Than Once Upon a Mattress: Used Bedding Labeling Rules
Buying a mattress? Factors to consider may
include soft or firm, innerspring or foam, new or used. Used? Yes, in most parts
of the country, used mattresses can be resold as long as they meet certain labeling and
Bedding can be expensive. It's important to know what you're buying. The easiest way to
tell if you're buying new or used is to look at the label attached to the mattress. In
most cases, new mattresses will include a white tag or label that indicates that
the mattress contains "all new materials, consisting of...." Depending on the
state, used mattresses may contain a tag, sometimes red or yellow in color, that
warns that the mattress contains used materials. Federal law requires that any mattress
that contains used stuffing bear a tag or label with that information. If you don't see any
tag, consider doing business with another retailer. Otherwise, you simply don't know what
Not all states have labeling requirements for the sale of used mattresses, and for
those that do, the requirements can vary. For example, in many places, old mattresses that
have been recovered with new ticking (strong, tightly woven cotton or linen fabric) can be
sold as long as they are sanitized or disinfected in some way before sale. In other
states, only certain parts of mattresses, such as the springs, can be reused. These rules
apply to traditional retailers as well as to thrift, secondhand and consignment shops.
Mattress Shopping Tips:
- Shop around. Mattress prices and quality vary greatly.
- Ask if the retailer sells used bedding. If so, and you want a new mattress,
make sure your mattress has a "new" mattress tag.
- Make sure you look at the tag on the actual mattress you're buying, either before
you leave the store or before the delivery person leaves your
house. Don't let the heavy plastic wrapping stop you from looking for - and at - the tag.
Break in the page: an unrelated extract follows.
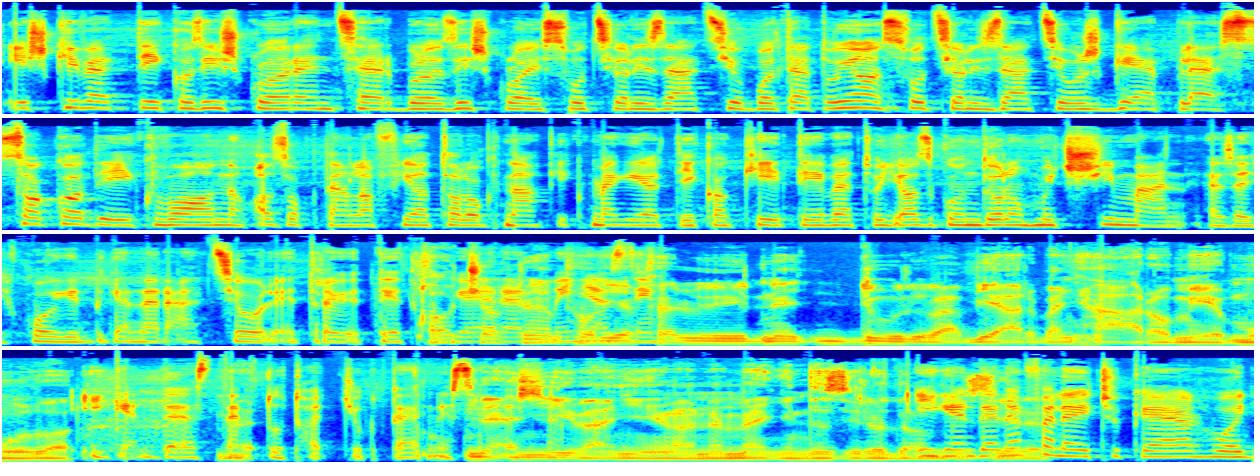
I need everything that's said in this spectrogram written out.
és kivették az iskolarendszerből, az iskolai szocializációból, tehát olyan szocializációs gap lesz, szakadék van azoknál a fiataloknál, akik megélték a két évet, hogy azt gondolom, hogy simán ez egy COVID generáció létrejöttét Ha fogja csak nem fogja felülírni egy durvább járvány három év múlva. Igen, de ezt nem tudhatjuk Nem, természetesen. nyilván, nyilván nem, megint az irodalom. Igen, de ne felejtsük el, hogy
- Ask the retailer to write "new" on your sales receipt if you've been told
you're buying a new mattress. If it turns out that the mattress is used, you'll have
- Avoid retailers with mattresses that don't carry tags. You simply don't know what you're
getting, regardless of what the salesperson claims. It's what's in writing that counts.
- Ask about the retailer's return and refund policies, and get copies in writing.
For More Information
The agency that regulates mattress labeling varies by state. To find out what the
bedding laws are in your state, you may have to contact the State Departments of Health,
Consumer Affairs, Agriculture or Licensing.
The FTC works for the consumer to
prevent fraudulent, deceptive and unfair business practices in the
marketplace and to provide information to help consumers spot, stop and
avoid them. To file a
complaint or to get free information
on consumer issues, visit
call toll-free, 1-877-FTC-HELP (1-877-382-4357); TTY: 1-866-653-4261. The
FTC enters Internet, telemarketing, identity theft and other fraud-related
Consumer Sentinel, a
secure, online database available to hundreds of civil and criminal law
enforcement agencies in the U.S. and abroad.
FEDERAL TRADE COMMISSION
FOR THE CONSUMER